Records excerpted from a collection
§

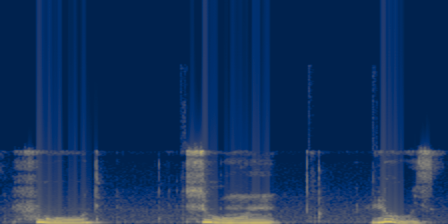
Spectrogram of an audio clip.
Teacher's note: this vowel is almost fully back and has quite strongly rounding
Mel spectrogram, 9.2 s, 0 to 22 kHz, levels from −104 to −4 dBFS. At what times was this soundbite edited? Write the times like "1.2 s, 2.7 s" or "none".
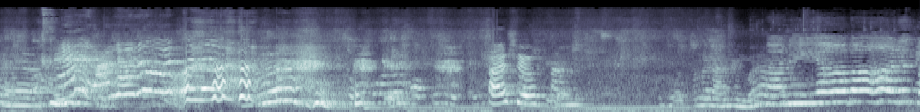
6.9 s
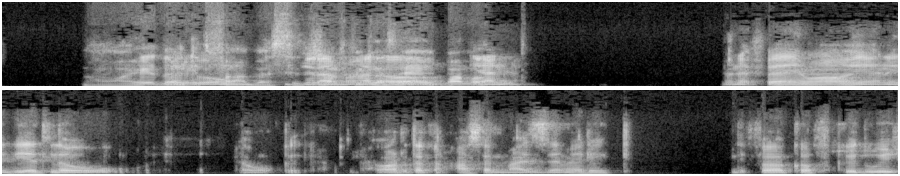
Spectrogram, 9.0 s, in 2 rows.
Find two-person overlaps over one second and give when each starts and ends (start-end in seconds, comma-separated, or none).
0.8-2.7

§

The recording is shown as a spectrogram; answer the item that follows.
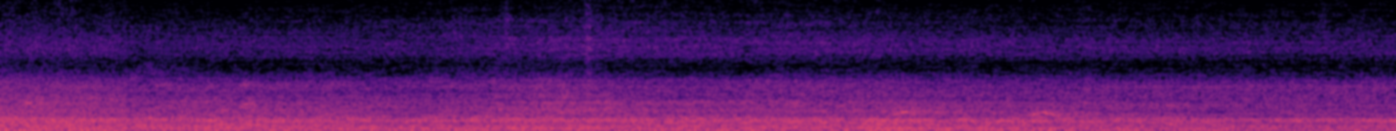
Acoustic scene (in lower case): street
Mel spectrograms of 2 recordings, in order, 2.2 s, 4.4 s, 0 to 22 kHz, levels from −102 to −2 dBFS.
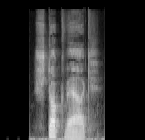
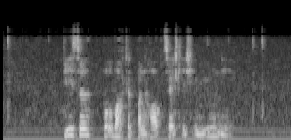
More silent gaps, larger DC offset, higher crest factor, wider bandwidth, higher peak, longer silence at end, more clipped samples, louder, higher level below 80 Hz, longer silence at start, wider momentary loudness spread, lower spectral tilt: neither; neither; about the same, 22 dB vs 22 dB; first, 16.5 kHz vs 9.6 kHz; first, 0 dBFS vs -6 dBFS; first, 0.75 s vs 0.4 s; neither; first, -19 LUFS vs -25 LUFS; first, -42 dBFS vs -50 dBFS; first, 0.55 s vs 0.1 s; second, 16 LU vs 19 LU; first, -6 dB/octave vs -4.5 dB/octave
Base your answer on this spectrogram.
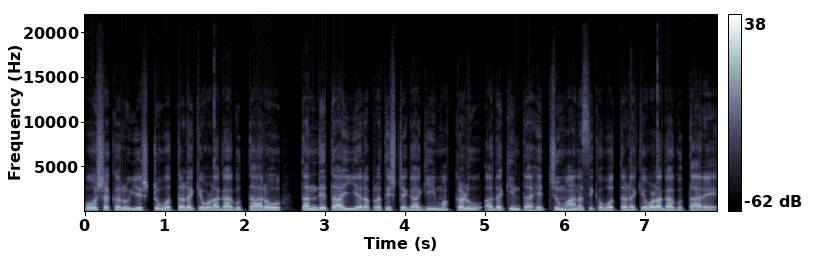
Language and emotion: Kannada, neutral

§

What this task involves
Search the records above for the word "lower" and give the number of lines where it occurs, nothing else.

Your solution
2